### TASK OBJECTIVE
I need the lines from the one containing "I'd like this spectrogram transcribed." through the last line of the entries retyped exactly, with no pictures among them.

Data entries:

--*--

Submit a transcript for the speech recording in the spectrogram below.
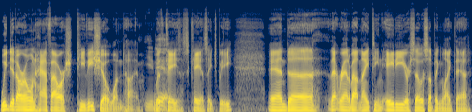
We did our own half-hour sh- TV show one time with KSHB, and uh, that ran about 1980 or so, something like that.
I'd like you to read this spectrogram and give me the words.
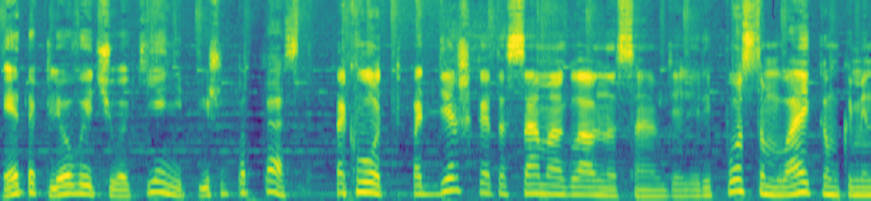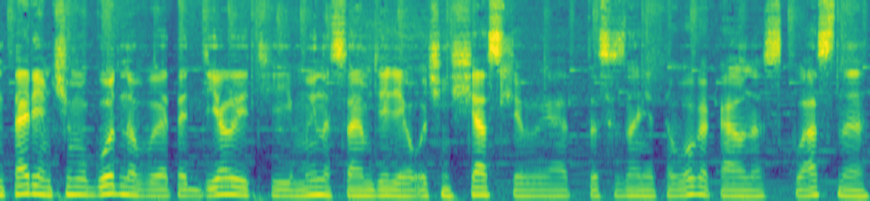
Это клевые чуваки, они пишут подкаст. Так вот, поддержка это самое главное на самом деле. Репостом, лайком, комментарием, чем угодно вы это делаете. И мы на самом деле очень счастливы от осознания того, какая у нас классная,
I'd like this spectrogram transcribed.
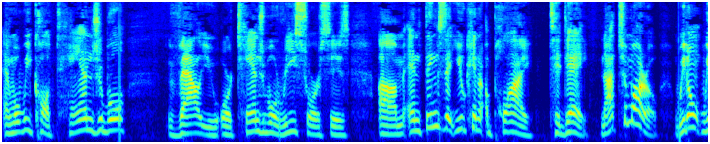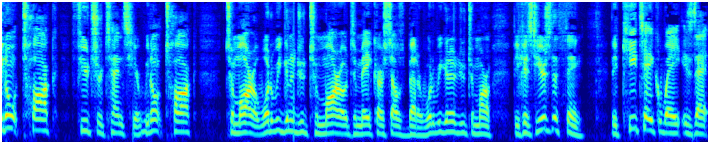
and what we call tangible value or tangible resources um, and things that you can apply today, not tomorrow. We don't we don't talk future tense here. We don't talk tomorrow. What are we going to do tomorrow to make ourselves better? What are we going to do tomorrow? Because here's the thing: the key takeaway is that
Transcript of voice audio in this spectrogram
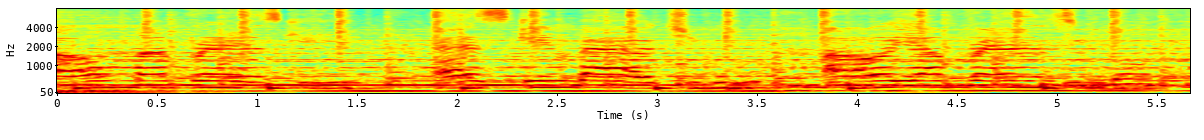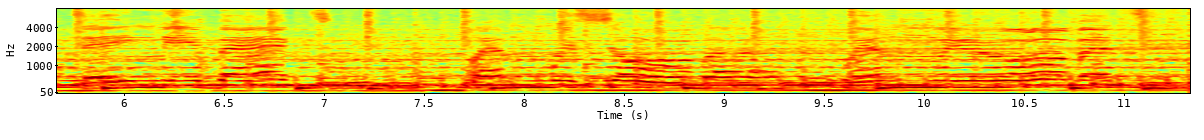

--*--

### EXERCISE ANSWER
I'd like this spectrogram transcribed.
and what we call tangible value or tangible resources um, and things that you can apply today, not tomorrow. We don't we don't talk future tense here. We don't talk tomorrow. What are we going to do tomorrow to make ourselves better? What are we going to do tomorrow? Because here's the thing: the key takeaway is that
Transcript of voice audio in this spectrogram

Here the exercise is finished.